Don’t look for the Federal Reserve to make good on its plans to bump up short-term rates or to end its bond buying for a while, says economist Nouriel Roubini, known for his bearish views.
“They are going to wimp out,” the CEO of Roubini Macro Associates said in an interview with Bloomberg Television. “They are going to postpone any finishing of tapering or raising rates.”
The Fed has indicated that it intends to begin tapering its $120-billion-per-month bond-buying campaign, likely starting later this year and ending next summer. The so-called dot plot from its September meeting, a poll of Fed board members’ projections, signaled they are evenly split on whether to start boosting the federal funds rate in 2021 or 2022.
Roubini described a stagflation scenario, where inflation above 3% persists for several quarters and economic growth slows. The just-reported Consumer Price Index (CPI) for September, up 5.4% from 12 months before, adds some impetus to the inflation part of the equation. Higher inflation numbers began cropping up in the spring. And analysts have lowered their estimates for gross domestic product (GDP) growth, albeit not to any alarming level. The Conference Board estimates the economy will slow to a 3.5% yearly pace in the third quarter, down from 6.7% in the second period.
Stagflation, meaning growth slides as inflation accelerates, will be with us “for several quarters,” Roubini said. He is listened to because of his one huge spot-on forecast.
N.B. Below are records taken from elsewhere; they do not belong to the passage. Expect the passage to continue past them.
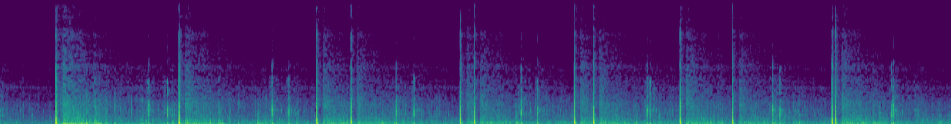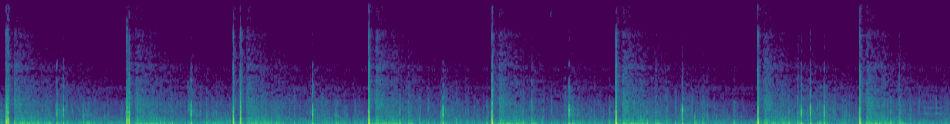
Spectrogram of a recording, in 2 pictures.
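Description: Aerial firework shells bursting in a professional display: a sharp bang about every two seconds, with smaller pops between them over a continuous low rumble.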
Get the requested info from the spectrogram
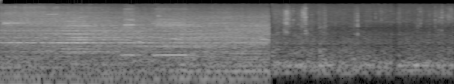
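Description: Busy city street traffic of motorbikes and cars, heard from a moving car, with a brief horn note about two seconds in. A little past halfway it cuts suddenly to the quieter engine and road hum inside the car's cabin.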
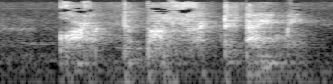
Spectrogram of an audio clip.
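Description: A woman whispering a few short phrases, breathy and without voice, between her louder spoken lines.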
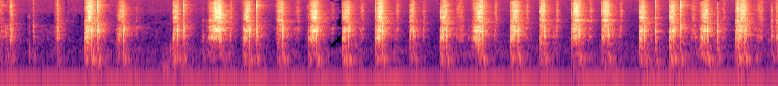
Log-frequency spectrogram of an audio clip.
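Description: Fingertips and nails scratch and rub back and forth across the thin side panel of an opened purple plastic tattoo kit case. The result is a steady run of dry, bright rasping strokes with short, quick-fading bursts and almost no low end.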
Nicknamed Dr. Doom, he won renown for predicting the housing bust and its devastating effect on the world economy, an augury that came true in 2008.
Let’s face it: Roubini’s idea of stagflation lacks the extremes, longevity, and destructive power of the 1970s version. But his stagflation, as he describes it, will have its most profound impact on Fed policy and those of other central banks. “It becomes a very tough dilemma for central banks,” he said. If growth slows, the Fed will “end up being dovish.”
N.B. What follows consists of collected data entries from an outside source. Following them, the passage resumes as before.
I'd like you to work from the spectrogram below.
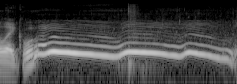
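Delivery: high, slow swooping woos; swooshing woo noises. Shown as a demonstration. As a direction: swing away from the mic going woo. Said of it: "I can just go".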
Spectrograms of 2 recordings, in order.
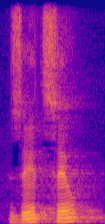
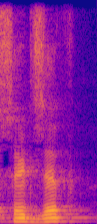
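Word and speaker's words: Zaitsev: Okay, कहाँ का है ये भाई साहब, रशिया, नाम है Russia, Alexander ज़ायत्सेव, also pronounced as सेटजेफ।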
Although the Fed’s official line is that the current inflation spurt is temporary, Roubini pointed to evidence that some of its causes show little signs of abating, namely supply chain bottlenecks and labor shortages. And these forces also are slowing economic growth, he noted.
None of this will be kind to the stock market, he added. Ditto for bonds, as he expects long bond yields to potentially keep escalating, pushing down their prices. The 10-year Treasury closed Tuesday at 1.58% and has traveled quite a distance since early August, when it was 1.17%.
Roubini’s recommendations for refuge interim investments were pretty standard fare for an inflation scenario: Treasury inflation-protected securities (TIPS), real estate, and commodities such as gold and oil. He predicted that oil, now going for just about $80 per barrel, likely will reach $100 before too long, depending on the winter weather and factors such as the behavior of foreign crude producers like Saudi Arabia.